One of his defenders in his own case referred to Samuel as having been an honest man, and extremely professional US Deputy Marshal of high integrity and honesty. Samuel Walters was known to be a deputy of courage and character, whose personal qualities were known by those who were in contact with him. Being a man who was literate his literacy skills would have been an asset for him in both Indian Territory and the United States.

It is known that by the late 1880's Walters had left the court of the Western District of Arkansas, and went back to his life as a Baptist preacher. He travelled to many places throughout the Arkansas/Indian Territory community. In addition, he also had remarried this time to an African Choctaw woman---Sallie Anchatubbee Williams. Sallie was the daughter of Amanda Anchatubbee, and Eastman Williams, a Choctaw Indian. During this same time, he also changed his name from Walters to Walton. He and wife Sallie, had 3 sons--- Samuel, Houston, and Louisa--a child by an earlier marriage of Sallie. Samuel did maintain close contact also with the children of his first wife Lucinda. These children used the name Walters for many years, they in later years they also began to use the name Walton.

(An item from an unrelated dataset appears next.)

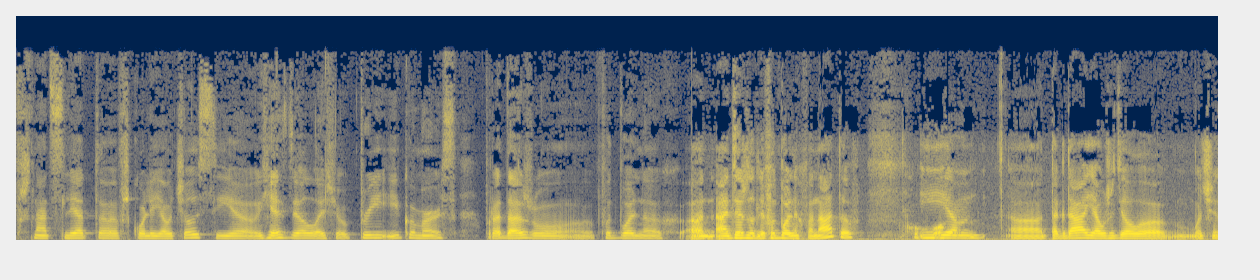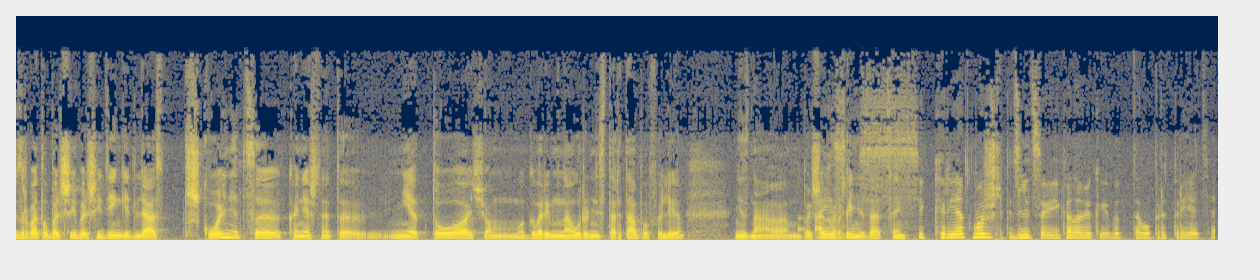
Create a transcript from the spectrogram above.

Samuel Walters (now Walton) was admitted into full citizenship in the Choctaw Nation as was the rest of his family---and he remained mostly in the area that is now known as LeFlore County Oklahoma. He died in 1912 in Howe Oklahoma, survived by his wife Sallie Walton , and son Samuel Walton